Amtrak's Northeast Corridor (NEC), the track that links Boston to Washington, is one of the most traveled routes in America. But it's far from the fastest worldwide. In fact, compared with train service in a number of other countries, it's downright pokey.

Amtrak’s infrastructure “continues to age and suffers” from underfunding, Amtrak President and CEO Joe Boardman stated in the company's 2014 report. To be sure, the railroad has invested in modernizing its equipment. In May 2013, Amtrak spent $466 million on 70 new electric locomotives built by Siemens that offer greater efficiency and increased speed. But the trains are heavier and, with top speeds of 150 mph on the NEC, much slower than some of those overseas. 

New U.S. investment in high-speed train service is behind the launch of the California High-Speed Rail, a train that will connect San Francisco and Los Angeles at speeds of 200 mph. Additionally, a Washington-based company called Northeast Maglev is “developing detailed plans” for a train between New York and D.C. that uses superconducting magnetic levitation technology to reach speeds of more than 300 miles per hour while levitating inches above the ground, the Washington Post reports.

Still, the U.S. rail network overall remains outdated and underfunded. In the wake of the Amtrak derailment in Philadelphia Tuesday night, we took a look at the most trafficked routes overseas to see how their trains compare (images from Reuters). 

Northeast_Regional_152_(12384830114) Amtrak released its newest locomotive ACS-64 in 2013, spending $6.7 million per train. Photo: Wikipedia Creative Commons

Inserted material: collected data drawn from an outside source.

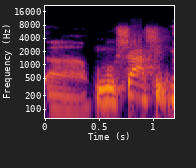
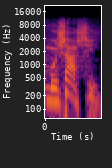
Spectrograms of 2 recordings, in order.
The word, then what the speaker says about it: Musashi: like especially worried about summers uh how you pronounce his name issue which Mousasi shot Musashi Musashi thank you and basics like yeah you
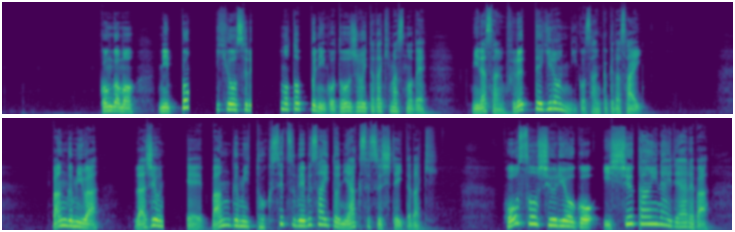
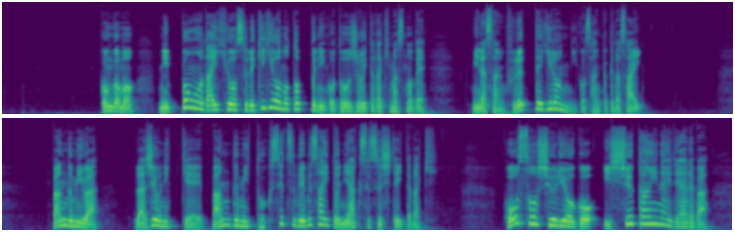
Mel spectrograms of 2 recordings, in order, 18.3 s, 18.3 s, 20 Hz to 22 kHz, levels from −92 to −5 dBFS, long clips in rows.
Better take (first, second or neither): second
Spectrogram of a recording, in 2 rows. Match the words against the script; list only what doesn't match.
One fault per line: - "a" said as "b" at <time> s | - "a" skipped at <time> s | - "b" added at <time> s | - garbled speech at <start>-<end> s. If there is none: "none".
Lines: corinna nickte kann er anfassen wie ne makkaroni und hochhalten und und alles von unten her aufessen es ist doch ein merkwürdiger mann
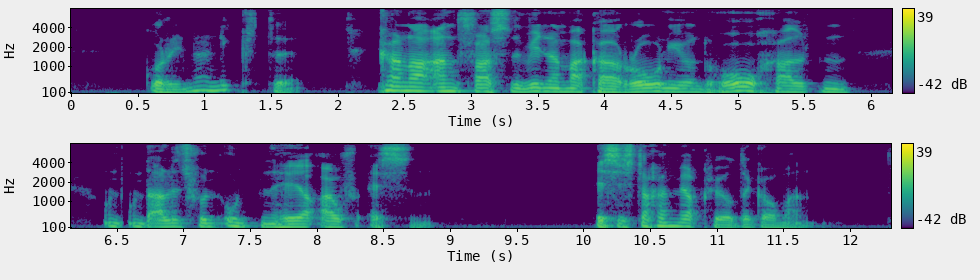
none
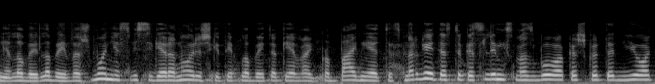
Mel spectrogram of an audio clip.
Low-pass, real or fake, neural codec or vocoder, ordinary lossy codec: 7.2 kHz; fake; codec, 16 kHz, 2 kbps, FunCodec, trained on LibriTTS, 25 frames a second; AAC, 64 kbps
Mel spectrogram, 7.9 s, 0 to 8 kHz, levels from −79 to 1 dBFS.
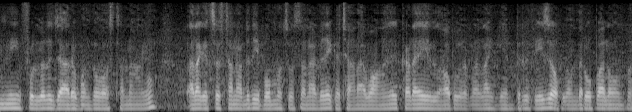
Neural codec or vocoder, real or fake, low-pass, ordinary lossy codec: codec, 16 kHz, 1.1 kbps, Voila-Tokenizer; fake; none; none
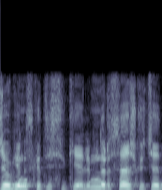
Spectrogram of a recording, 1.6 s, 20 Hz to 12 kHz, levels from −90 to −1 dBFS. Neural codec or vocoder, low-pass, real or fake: none; 7.2 kHz; real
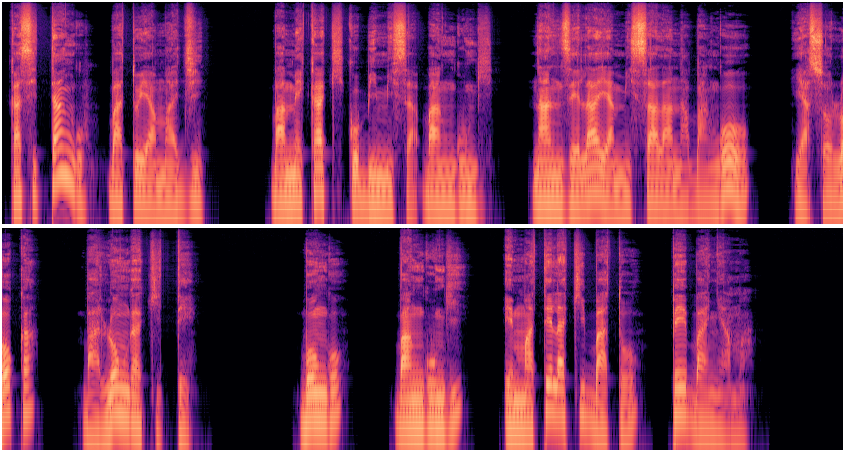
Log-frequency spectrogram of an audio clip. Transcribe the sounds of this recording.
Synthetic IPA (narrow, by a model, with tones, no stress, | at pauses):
ka˨si˨ta˦ŋɡo˨ | ba˨to˨ja˨ma˨di˦ | ba˨mɛ˨ka˦ki̥˦ko˨bi˨mi˨sa̰˨ba˨ŋɡu˨ŋɡi˨ | na˨nze˨la˦ja˨mi˨sa˦la˦na˨ba˨ŋɡo˦ | ja˨sɔ˨lɔ˦ka˦ | ba˨lo˦ŋɡa˦ki˦tɛ˦ | bo˦ŋɡo˦ | ba˨ŋɡu˨ŋɡi˨ | e˨ma˨te˦la˦ki˦ba˨to˨ | pe˦ba˨ɲa˨ma˨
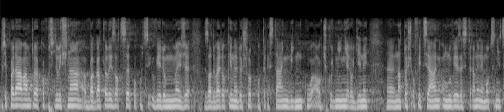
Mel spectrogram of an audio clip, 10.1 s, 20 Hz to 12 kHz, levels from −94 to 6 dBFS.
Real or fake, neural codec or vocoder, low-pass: fake; codec, 16 kHz, 8 kbps, FunCodec, trained on LibriTTS, 25 frames a second; 7.2 kHz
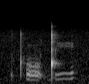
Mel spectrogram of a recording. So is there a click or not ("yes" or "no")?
yes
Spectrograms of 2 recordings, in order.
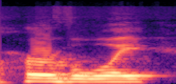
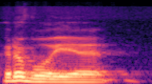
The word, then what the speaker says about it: Hrvoje: my name correctly, so Hrvoje or, is what I revert to even myself, but Hrvoje is the correct pronunciation.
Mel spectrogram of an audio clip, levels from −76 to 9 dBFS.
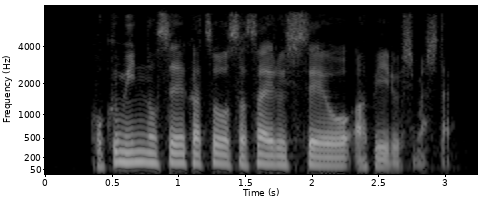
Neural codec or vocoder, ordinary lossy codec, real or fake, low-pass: none; Opus, 32 kbps; real; 7.2 kHz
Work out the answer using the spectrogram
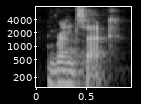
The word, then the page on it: ransack: British English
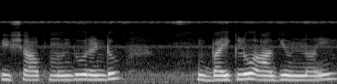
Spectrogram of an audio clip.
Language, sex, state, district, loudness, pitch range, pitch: Telugu, female, Telangana, Karimnagar, -13 LUFS, 205-230 Hz, 215 Hz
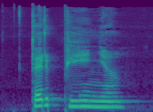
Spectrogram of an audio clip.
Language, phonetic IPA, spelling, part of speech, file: Ukrainian, [terˈpʲinʲːɐ], терпіння, noun, Uk-терпіння.ogg
- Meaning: 1. verbal noun of терпі́ти (terpíty) 2. patience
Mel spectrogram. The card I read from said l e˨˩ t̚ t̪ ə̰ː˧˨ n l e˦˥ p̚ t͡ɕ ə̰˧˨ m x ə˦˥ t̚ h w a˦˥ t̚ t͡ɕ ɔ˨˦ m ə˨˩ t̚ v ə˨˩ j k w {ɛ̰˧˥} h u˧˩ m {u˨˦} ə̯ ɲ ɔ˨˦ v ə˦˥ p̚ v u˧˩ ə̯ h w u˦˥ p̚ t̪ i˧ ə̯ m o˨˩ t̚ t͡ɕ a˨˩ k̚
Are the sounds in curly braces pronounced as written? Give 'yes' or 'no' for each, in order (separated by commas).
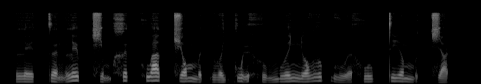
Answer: no, yes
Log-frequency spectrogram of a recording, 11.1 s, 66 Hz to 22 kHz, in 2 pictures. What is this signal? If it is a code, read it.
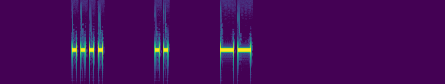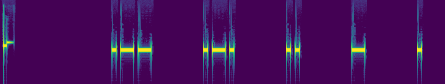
Morse code, heard as a keyed tone, about 22 wpm, spaced as for 10 wpm, 700 Hz. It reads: HIM WRITE
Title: 4x Character Spacing - Top 100 Words - 22wpm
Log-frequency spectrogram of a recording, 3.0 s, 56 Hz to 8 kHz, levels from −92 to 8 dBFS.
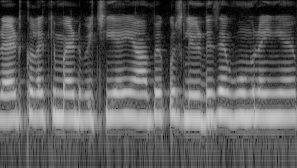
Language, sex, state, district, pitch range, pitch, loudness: Hindi, female, Uttar Pradesh, Hamirpur, 245-255 Hz, 255 Hz, -21 LUFS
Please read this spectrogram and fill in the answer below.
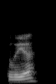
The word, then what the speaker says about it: D'Elia: Like, for example, off the top of my head, and I don't even know the whole situation, but like Chris D'Elia, did he say his name? D'Elia.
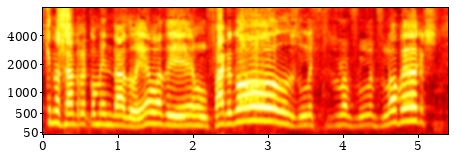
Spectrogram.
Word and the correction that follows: Leftovers: Sí, que lo he dicho mal yo. – Ah, sí. Ah, es mal. No es, es no, que no, veo bien. – Ah. – es, Leftovers.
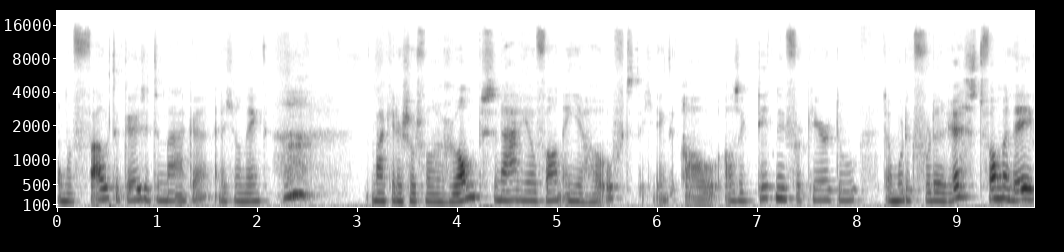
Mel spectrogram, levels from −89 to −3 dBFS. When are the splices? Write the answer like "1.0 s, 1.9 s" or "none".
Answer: none

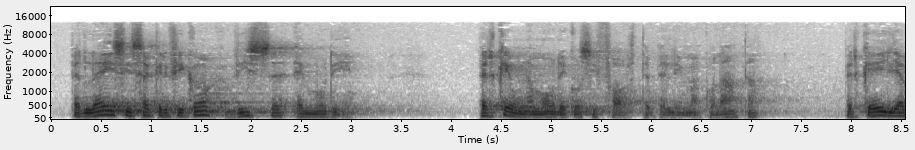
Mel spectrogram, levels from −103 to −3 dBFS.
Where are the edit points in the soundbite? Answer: none

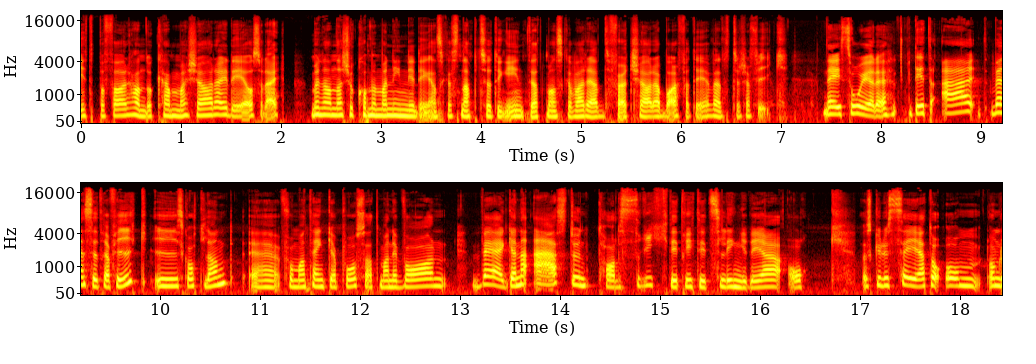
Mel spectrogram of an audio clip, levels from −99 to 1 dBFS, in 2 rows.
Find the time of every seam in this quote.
2.1 s, 8.2 s

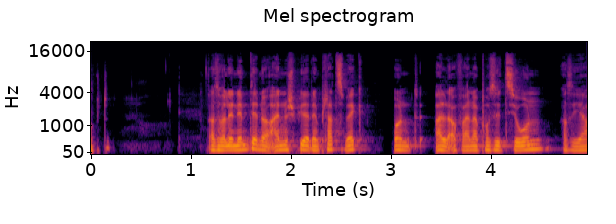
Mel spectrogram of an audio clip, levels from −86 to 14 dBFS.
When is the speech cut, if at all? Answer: 1.1 s, 2.9 s

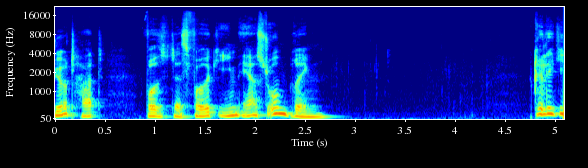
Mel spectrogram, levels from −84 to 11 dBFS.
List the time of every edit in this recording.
none

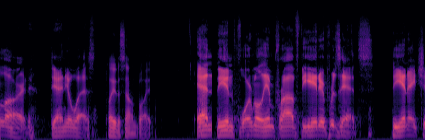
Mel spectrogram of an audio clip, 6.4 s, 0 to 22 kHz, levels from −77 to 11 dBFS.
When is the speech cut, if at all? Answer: 1.5 s, 3.2 s

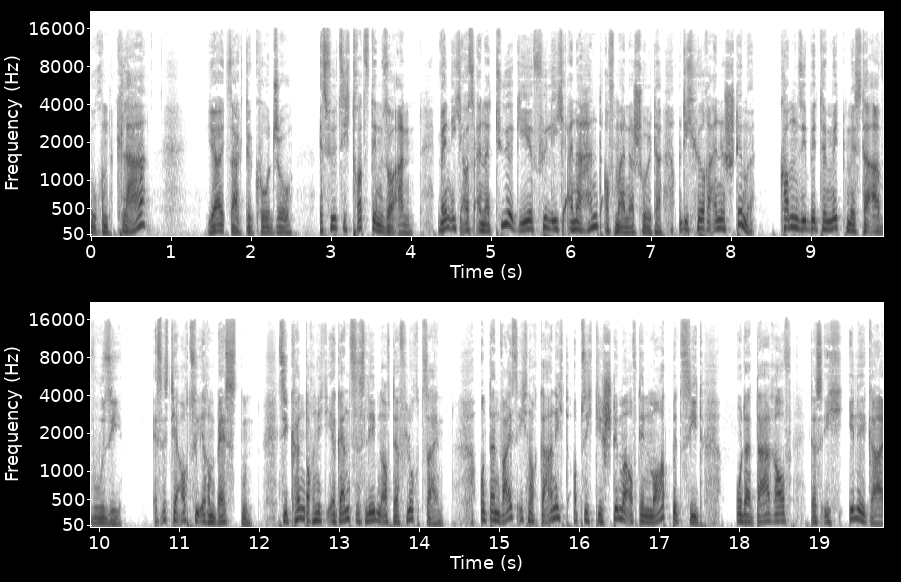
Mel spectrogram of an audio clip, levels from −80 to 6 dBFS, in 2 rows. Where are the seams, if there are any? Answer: 1.6 s

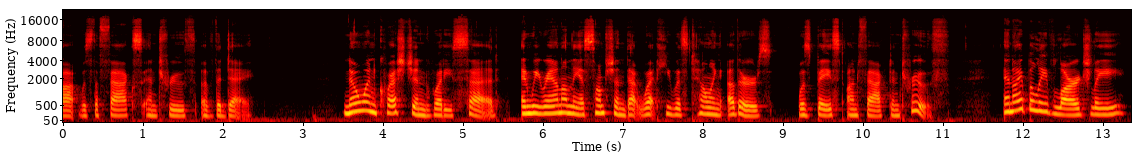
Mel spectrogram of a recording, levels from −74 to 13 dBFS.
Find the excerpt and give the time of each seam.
none

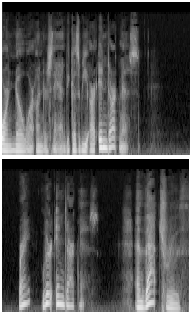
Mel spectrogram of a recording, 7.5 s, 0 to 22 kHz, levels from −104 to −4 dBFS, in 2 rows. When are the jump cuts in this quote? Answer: 6.3 s

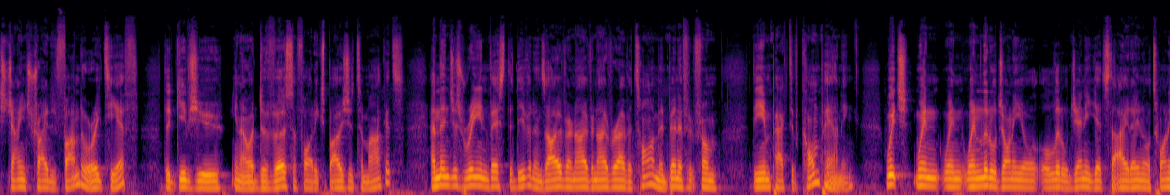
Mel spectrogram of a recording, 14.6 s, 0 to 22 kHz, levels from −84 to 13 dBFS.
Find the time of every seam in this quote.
none

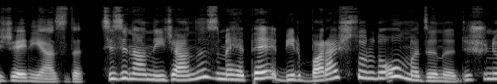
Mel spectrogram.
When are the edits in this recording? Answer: 0.9 s

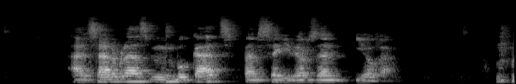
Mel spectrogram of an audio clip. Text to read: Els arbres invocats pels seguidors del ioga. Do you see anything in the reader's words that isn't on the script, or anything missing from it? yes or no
no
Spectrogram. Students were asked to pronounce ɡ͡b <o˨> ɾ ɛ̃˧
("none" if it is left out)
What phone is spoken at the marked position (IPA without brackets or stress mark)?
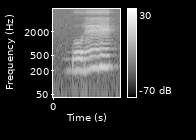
o˨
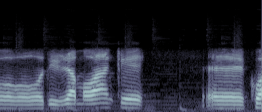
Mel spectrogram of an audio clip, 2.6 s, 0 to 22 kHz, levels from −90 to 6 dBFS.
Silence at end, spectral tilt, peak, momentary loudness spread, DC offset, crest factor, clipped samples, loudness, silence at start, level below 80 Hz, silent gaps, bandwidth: 0 s; -6.5 dB/octave; -2 dBFS; 9 LU; under 0.1%; 20 dB; under 0.1%; -22 LUFS; 0 s; -62 dBFS; none; 5.8 kHz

U.S. Northeast Corridor: Boston > New York > Washington, D.C.

Cities Sprinter, ACS-64,  electrified passenger rail line built by Siemens

Built: 2013

Ridership: 11.6 million per year

Rail length: 453.3 miles

Top Speed: 150 mph

Time: 4 hours

China Jinghu High Speed Railway A high-speed train driver prepares to depart from Shanghai Hongqiao railway station in Shanghai. Photo: Reuters

China Jinghu High-Speed Railway: Beijing > Shanghai

CRH380A, electric train built by China South Locomotive

Built: 2011

Ridership: 100 million per year

Rail length: 819 miles

Top Speed: 186 mph

Time: 5 hours

Japan Shinkansen Train A Japanese bullet train, or Shinkansen, speeds past temporary housing. Photo: Reuters

Japan Shinkansen: Tokyo > Osaka

E3 series, high-speed electric train built by Kawasaki

Built: 2005

Ridership: 150 million per year

Rail length: 260 miles

Top Speed: 200 mph

Time: 2 hours

Germany InterCity Express An ICE (intercity Express) high-speed train of German rail Deutsche Bahn stops at a closed platform due to heavy winds at the main station of the western German city of Dortmund January 18, 2007 Photo: Reuters

Germany InterCity Express: Paris > Frankfurt

ICE 3, high-speed electric train built by Siemens

Built: 1999

Ridership: 77 million per year (all ICE trains)

Rail length: 375 miles

Top Speed: 198 mph

Time: 4 hours

South Korea Gyenongbu Railway A South Korean KTX train (L) prepares to depart for Pusan city at the Seoul railway station April 1, 2004. South Korea's first high-speed railway service began before dawn on Thursday when a sleek, French-designed bullet train slipped out of Seoul bound for the southern port city of Pusan, now less than three hours away. Photo: Reuters

South Korea Gyeongbu Railway: Seoul > Busan

Korail Class 8200, high-speed electric train built by Hyundai Rotem

Built: 2004

Ridership: 62 million per year

Rail length: 259 miles

Top Speed: 190 mph

Time: 3 hours

Eurostar Route London Eurostar trains stand at St Pancras International Station in London, January 17, 2015. Photo: Reuters

UK Eurostar Route: London > Paris

British Rail Class 373, high-speed electric train built by France's Alstom

Built: 2009

Ridership: 10 million per year

Rail length: 307 miles

Top Speed: 186 mph

Time: 2 hours